Exploring the food and drink options in a new neighborhood is one of the things that helps me get through the ordeal of moving, which I view as a severe psychological punishment inflicted upon me personally. My girlfriend and I recently relocated, and the first item on our to-do list (before unpacking or scouting for emergency exits) was to locate our new Local Cafe.
Similar to how experts say “it’s important to buy a good mattress because you spend a third of your life in bed,” I say “it’s important to find a barista you can make small talk with for 15 minutes every day until your sublease expires, because you’ll be talking to them more than to your mother.” Possibly less universal, but equally true
So we set out, prepared to put in the work. Over the course of a few weeks, we sampled each of the numerous cafes within a reasonable walking distance from our home, regardless of our physical condition.
We chose The One after copious amounts of coffee, food, and trial and error (during which I paid $14.50 for a mediocre ham-and-cheese croissant, which I will NEVER get over). This cafe has everything: the closest we could get is if we paid the baristas to work in our kitchen, the coffee tastes divine, and the staff is friendly and makes us feel welcome.
We’d done it! It was flawless.
except for one minor detail
If you become a regular at a cafe, the staff will attempt to learn your name, as it is both a good business practice and a courteous gesture. They accomplish this by requesting and remembering your name when placing an order. My girlfriend accomplished this simple task without a hitch by communicating her name, which was then accepted.
It was slightly more challenging for me. After a few visits, I heard one of the baristas call out my name. It sounded slightly different to “Rebecca,” but I couldn’t quite make out what he was saying, so I just let it go.
It became abundantly clear after a few more visits that everyone at the cafe knew my name as “Rachel.”
This is a very simple error to make when dealing with two of the most mundane white female names in the world, but it left me at a crossroads. Others disagreed with the “crossroads” part, seeing one very clear path: inform the incredibly kind people at the cafe that a name mix-up occurred.

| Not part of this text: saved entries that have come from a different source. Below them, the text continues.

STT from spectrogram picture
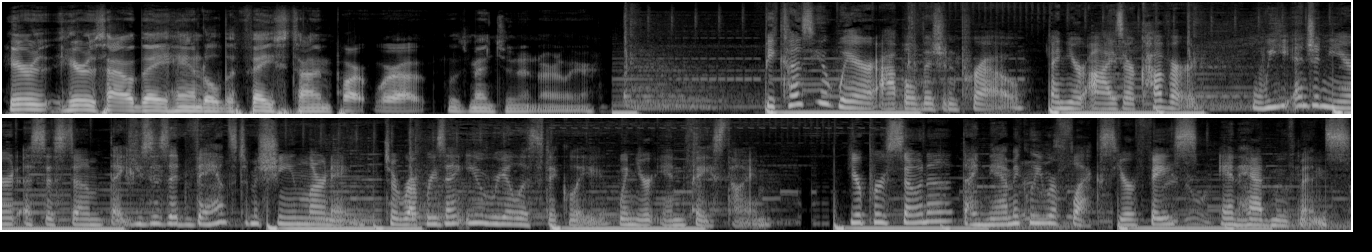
Here, here's how they handle the FaceTime part where I was mentioning earlier. Because you wear Apple Vision Pro and your eyes are covered, we engineered a system that uses advanced machine learning to represent you realistically when you're in FaceTime. Your persona dynamically reflects your face and hand movements.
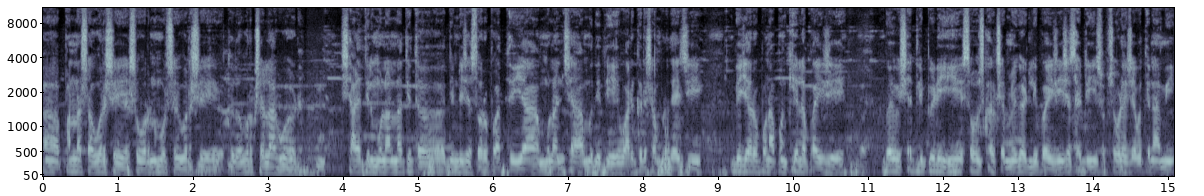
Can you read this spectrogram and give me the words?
अ, पन्नासावं वर्षे सुवर्ण महोत्सवी वर्षे तिथं वृक्ष लागवड. शाळेतील मुलांना तिथं दिंडीच्या स्वरूपात या मुलांच्या मध्ये ते वारकरी संप्रदायाची बीजारोपण आपण केलं पाहिजे. भविष्यातली पिढी ही संस्कारक्षम घडली पाहिजे. याच्यासाठी सोहळ्याच्या वतीनं आम्ही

For them, it was a simple task, but I was unable to complete it. It had been too long, and the embarrassment I would feel was too great, as was the fear that I would embarrass them.